But the legal aspects also affect the purchase contract itself. The shop must provide full details of the transaction, the conditions under which it was done and the rights attached to it.
For example, it is mandatory to specify the payment methods available, in which currency the purchase is charged, the guarantee (by law minimum 2 years), how the shipment is made and the delivery time. If nothing is specified, by law the maximum is 30 days.
In addition, it is mandatory for the shop to confirm the buyer's order on a "durable medium". That is to say, to send him the purchase details in a document that he can keep, either in an email or a printed invoice attached to the order.
Another key legal aspect here is the return policy, which must be clear to the consumer. By law every buyer can return goods within 14 days, or one year if the company does not offer a full returns policy.
Consent to communications
More and more online shops are taking advantage of their website to collect information from users who do not make a purchase, or to try to engage those who are interested.

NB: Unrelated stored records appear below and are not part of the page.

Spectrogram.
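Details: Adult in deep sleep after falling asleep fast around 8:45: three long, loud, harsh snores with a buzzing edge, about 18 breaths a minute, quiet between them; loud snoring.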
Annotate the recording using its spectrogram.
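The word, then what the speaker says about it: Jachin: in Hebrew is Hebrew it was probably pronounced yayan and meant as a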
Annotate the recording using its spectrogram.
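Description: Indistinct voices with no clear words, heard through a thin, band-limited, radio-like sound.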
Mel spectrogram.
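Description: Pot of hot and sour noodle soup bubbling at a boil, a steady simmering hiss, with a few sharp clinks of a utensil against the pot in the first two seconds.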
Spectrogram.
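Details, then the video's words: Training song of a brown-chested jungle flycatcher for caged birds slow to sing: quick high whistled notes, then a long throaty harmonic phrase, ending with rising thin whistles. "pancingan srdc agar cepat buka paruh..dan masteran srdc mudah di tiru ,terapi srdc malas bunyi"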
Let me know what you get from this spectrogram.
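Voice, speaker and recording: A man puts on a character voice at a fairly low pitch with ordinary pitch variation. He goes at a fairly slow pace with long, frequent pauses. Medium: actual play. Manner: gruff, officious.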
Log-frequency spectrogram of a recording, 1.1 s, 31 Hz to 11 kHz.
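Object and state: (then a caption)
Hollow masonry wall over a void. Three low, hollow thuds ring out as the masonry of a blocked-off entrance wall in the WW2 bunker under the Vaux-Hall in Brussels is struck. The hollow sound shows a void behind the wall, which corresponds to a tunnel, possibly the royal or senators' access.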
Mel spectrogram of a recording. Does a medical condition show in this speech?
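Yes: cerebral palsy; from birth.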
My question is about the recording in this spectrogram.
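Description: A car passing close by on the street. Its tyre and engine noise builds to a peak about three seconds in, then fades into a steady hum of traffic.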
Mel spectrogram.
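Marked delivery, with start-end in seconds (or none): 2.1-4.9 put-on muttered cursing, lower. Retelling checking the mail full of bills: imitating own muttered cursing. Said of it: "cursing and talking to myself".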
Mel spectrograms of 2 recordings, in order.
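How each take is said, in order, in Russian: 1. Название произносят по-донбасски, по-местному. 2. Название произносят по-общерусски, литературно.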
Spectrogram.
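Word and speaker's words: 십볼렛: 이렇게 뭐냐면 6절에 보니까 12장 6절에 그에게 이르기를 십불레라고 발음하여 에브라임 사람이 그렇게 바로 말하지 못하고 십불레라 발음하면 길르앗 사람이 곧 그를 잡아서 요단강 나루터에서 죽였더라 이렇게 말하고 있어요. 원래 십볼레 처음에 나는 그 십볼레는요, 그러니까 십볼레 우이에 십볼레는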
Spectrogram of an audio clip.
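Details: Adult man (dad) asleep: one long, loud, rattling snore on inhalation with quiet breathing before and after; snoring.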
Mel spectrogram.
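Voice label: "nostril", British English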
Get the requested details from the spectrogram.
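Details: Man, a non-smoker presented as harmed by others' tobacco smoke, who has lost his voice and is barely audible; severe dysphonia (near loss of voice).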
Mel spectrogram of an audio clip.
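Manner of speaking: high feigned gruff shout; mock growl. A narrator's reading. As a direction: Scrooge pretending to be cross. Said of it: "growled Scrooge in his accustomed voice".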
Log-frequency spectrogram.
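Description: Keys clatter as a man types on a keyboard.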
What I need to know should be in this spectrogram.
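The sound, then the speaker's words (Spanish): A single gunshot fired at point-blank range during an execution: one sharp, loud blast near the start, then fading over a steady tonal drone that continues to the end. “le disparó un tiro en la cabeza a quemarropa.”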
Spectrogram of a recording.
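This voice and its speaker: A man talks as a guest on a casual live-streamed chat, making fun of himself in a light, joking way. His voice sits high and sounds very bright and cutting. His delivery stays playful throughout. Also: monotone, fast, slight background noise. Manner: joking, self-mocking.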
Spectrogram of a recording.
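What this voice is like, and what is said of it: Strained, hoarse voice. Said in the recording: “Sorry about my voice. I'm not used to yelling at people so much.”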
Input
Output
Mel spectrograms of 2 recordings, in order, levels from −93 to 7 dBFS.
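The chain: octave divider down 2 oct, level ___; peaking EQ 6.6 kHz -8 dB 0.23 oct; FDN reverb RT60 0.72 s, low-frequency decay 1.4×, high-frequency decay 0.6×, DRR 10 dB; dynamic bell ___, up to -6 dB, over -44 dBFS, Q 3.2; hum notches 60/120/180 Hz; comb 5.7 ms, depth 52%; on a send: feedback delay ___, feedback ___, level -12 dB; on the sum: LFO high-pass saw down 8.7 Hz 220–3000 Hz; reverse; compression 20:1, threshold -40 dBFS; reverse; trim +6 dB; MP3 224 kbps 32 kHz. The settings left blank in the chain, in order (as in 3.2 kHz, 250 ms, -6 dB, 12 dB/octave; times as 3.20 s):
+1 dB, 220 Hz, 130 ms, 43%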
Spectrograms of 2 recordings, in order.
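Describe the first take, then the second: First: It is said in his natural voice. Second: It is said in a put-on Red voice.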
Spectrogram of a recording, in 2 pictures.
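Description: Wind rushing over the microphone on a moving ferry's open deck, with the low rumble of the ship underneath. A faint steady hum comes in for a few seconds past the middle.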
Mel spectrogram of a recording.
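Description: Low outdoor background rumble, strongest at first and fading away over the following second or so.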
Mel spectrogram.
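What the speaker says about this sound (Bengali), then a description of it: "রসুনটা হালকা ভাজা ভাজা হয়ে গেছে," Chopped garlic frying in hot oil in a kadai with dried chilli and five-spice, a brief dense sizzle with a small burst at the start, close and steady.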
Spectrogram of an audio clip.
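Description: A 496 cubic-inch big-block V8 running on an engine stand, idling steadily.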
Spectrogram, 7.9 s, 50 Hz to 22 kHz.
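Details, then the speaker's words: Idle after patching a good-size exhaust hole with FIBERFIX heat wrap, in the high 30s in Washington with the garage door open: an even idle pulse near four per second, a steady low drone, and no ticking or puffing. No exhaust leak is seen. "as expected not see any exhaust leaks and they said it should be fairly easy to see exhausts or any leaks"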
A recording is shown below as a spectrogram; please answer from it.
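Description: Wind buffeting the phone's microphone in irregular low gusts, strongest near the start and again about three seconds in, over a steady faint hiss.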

The most common way of attracting them is by subscribing to newsletters, news bulletins and windows where they can access exclusive offers and promotions.
Although this usually only involves asking for their name and email address, it is also mandatory to include a consent box for the transfer of data and a link to privacy texts detailing the use of this data.
Intellectual property: images, videos and other resources
Finally, one detail that can affect online retail shops is intellectual property.
Brands and manufacturers often use their own graphic resources and therefore own the intellectual property of the materials. However, many online retail shops that sell third-party products include images, videos and other third-party resources without explicit consent, or reuse social media posts from followers or influencers without having confirmed the use.
We recommend that you have legal assistance, preferably specialised in ecommerce, to ensure compliance with the legal aspects of your ecommerce. Reviewing it will save you from many problems before the law and customers, and that has a positive impact on your brand image.
And to ensure that product content is accurate across your online shop and any of your sales channels, try Sales Layer's PIM and discover the time you can save on data handling, complaints and returns from shoppers who found incorrect product data.